I came home on the 26th of December, absolutely exhausted and crying at what I’d seen, a grown man amazing, as if we don’t ever feel and cry. 

I was devastated. 

I’d only signed up for one night and I went back the next two nights, I couldn’t not go back because these people needed help. I couldn’t go back more than that because I was exhausted, because night shifts are hard work. 

And I’ve struggled to go back ever since because I need to focus on my health and be able to last a whole night and I don’t think I would. And perhaps I’m wrong, perhaps I should do some day shifts. But night shifts are what I’m able to give up because my family were asleep, during the day shift I want to spend time with my family. 

And I don’t believe anyone will begrudge me that. But I try and support them in other ways, for example this story. 

So what had I seen? 

It was a compelling and totally all too real state of affairs, and it required so much more attention and devotion for me. I couldn’t do anymore that year and I’ve struggled to return, but what I’ve experienced will never leave me and I want to communicate that to you. To see how broken life can get for some people; old people, young people, pregnant women, Asian males, young tiny wisps of youths, of all races, religions, backgrounds, black, white, Jewish, Chinese, Peruvian, I met everyone. 

Everyone. 

In this environment. 

Young girls from wealthy homes. 

Old men who were ex Merchant Navy. 

You would just be amazed at the total blend of people who are homeless. And this poverty of homelessness ultimately knows no class, no ethnicity, no gender. 

There is no barrier. 

I remember the smell and the cold, but mostly I remember the young pregnant girl being fought over by young males as she was clearly a fast track to a council flat. If she was lucky. 

I remember the violence resorted to by those in front of me, with no empowerment to achieve goals in the way I achieved goals through any other conventional means or societal norms. 

I remember the young Asian lad in a suit on Facebook, and my thinking he was a volunteer like me because he was very well-dressed, a lot of the other guests in the center are not particularly well-dressed. And he was very well-dressed and I thought he was a volunteer so I started talking to him. 

Only to my amazement to discover that he was a guest resident in the center. And when I asked him to tell me more about his story, he told me (and I was open mouthed and tearful) as I realised he was on Facebook because no one in his world knew he was homeless, because his cultural tradition made it impossible to look like he had failed at life. 

He was homeless, he was wearing a suit because he was going to work and pretending to live a life on Facebook that he actually wasn’t living. 

I was stunned and I thought of my own cultural background as a young Jewish male. I don’t recall knowing anyone who was homeless, and I wonder how I would have reacted and I don’t think I’d have reacted very differently to that young chap. 

I remember that stopping me, aged 42 at the time, totally stopped me dead. 

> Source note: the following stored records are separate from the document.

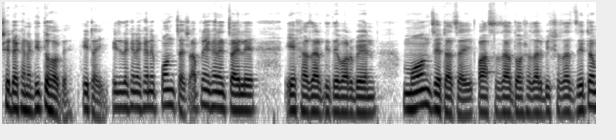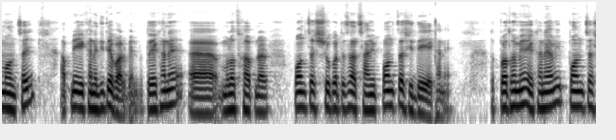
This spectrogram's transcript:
সেটা এখানে দিতে হবে, এটাই। এই যে দেখেন এখানে পঞ্চাশ, আপনি এখানে চাইলে এক হাজার দিতে পারবেন, মন যেটা চাই, পাঁচ হাজার, দশ হাজার, বিশ হাজার, যেটা মন চাই, আপনি এখানে দিতে পারবেন। তো এখানে মূলত আপনার পঞ্চাশ শো করতেছে আচ্ছা আমি পঞ্চাশই দিই এখানে। তো প্রথমে এখানে আমি পঞ্চাশ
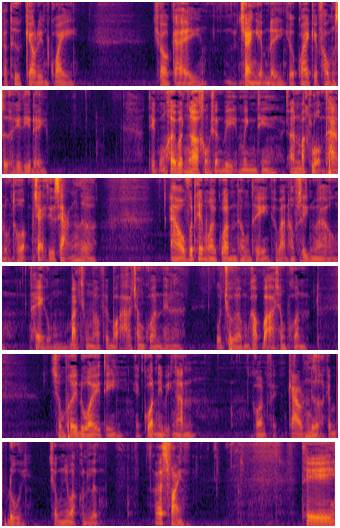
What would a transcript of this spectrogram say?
các thứ kéo đến quay cho cái trải nghiệm đấy kiểu quay cái phóng sự hay cái gì đấy. Thì cũng hơi bất ngờ không chuẩn bị. Mình thì ăn mặc luộm thà luộm thuộm chạy từ sáng giờ áo vứt hết ngoài quần không thấy các bạn học sinh vào thầy cũng bắt chúng nó phải bỏ áo trong quần thế là cũng chui vào một góc bỏ áo trong quần. Trông hơi đuổi tí cái quần thì bị ngắn còn phải cao đến nửa cái bắp đùi trông như mặc quần lửng. That's fine. Thì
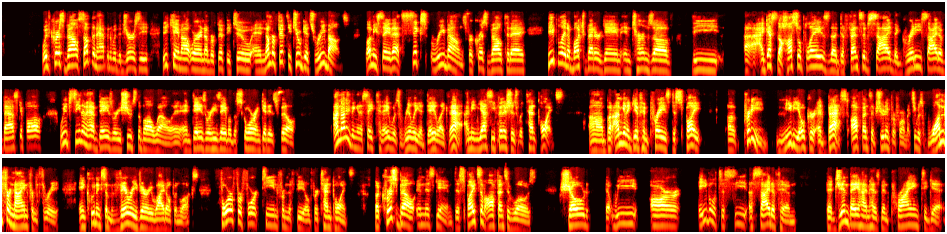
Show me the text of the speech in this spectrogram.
with Chris Bell, something happened with the jersey. He came out wearing number 52, and number 52 gets rebounds. Let me say that six rebounds for Chris Bell today. He played a much better game in terms of the, uh, I guess, the hustle plays, the defensive side, the gritty side of basketball. We've seen him have days where he shoots the ball well and, and days where he's able to score and get his fill. I'm not even going to say today was really a day like that. I mean, yes, he finishes with 10 points um, but I'm going to give him praise despite a pretty mediocre at best offensive shooting performance. He was one for nine from three, including some very, very wide open looks. four for 14 from the field for 10 points. But Chris Bell in this game, despite some offensive woes, showed that we are able to see a side of him that Jim Boeheim has been prying to get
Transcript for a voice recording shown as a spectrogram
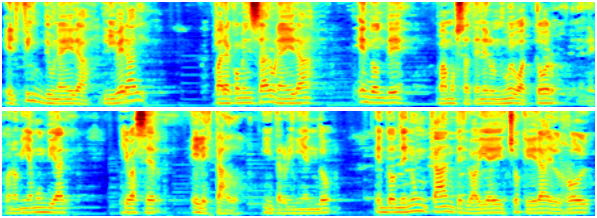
el fin de una era liberal para comenzar una era en donde vamos a tener un nuevo actor en la economía mundial que va a ser el Estado interviniendo en donde nunca antes lo había hecho, que era el rol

Dead in my tracks. 

I remember the mental illness that had forced people onto the streets. That have then forced them into our Center by various care workers eager to help people survive the cold of winter at the hardest time of year. 

I remember being told not to wish people Merry Christmas, people who had lost families, children, homes. 

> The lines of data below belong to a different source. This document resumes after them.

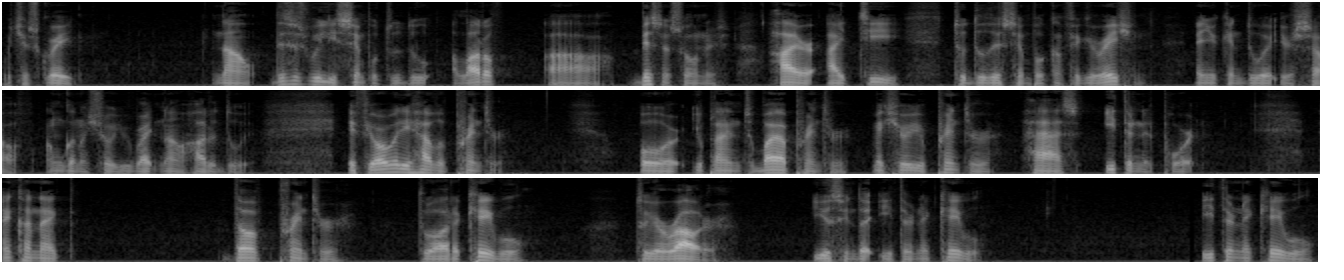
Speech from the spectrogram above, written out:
which is great. Now this is really simple to do. A lot of uh, business owners hire IT to do this simple configuration and you can do it yourself. I'm going to show you right now how to do it. If you already have a printer or you're planning to buy a printer, make sure your printer has Ethernet port and connect the printer throughout a cable to your router using the Ethernet cable. Ethernet cable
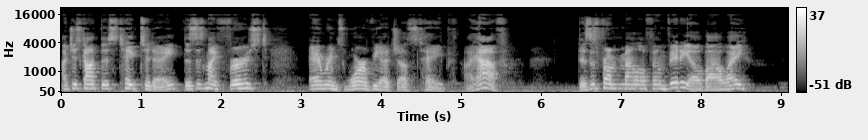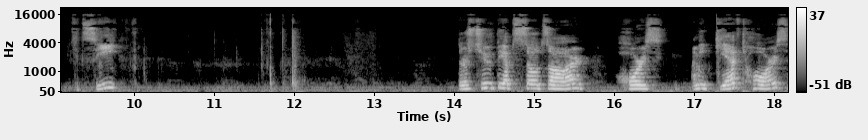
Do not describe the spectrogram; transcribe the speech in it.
I just got this tape today. This is my first Aaron's War VHS tape. I have. This is from Mellow Film Video, by the way. You can see. There's two the episodes are horse, I mean gift horse,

There was nothing merry about Christmas to many of them. 

I remember the substance abuse in front of us, hidden from us. 

I remember the lengths people would go to to alleviate their suffering. 

Lengths that I would never consider, how lucky am I? 

I remember the boy, the old boy with the Uncle Albert white beard whose landlady / girlfriend had in his words “put him out on the streets a few weeks before Christmas with nowhere to go”. She’d had enough of him and just put him out on the streets. 

I remember all these people. 

How lucky am I? Only to remember, I hope whatever you’re celebrating is memorable for you in the right ways, and whatever you do what I’d like you to do right now, is go to look at Crisis at Christmas and just put some money in that check out. Because if you’re lucky enough to be able to do that, and you’re lucky enough to not have to remember what bad looks like, you’re having a very Merry Christmas. And I wish you do and I hope you do.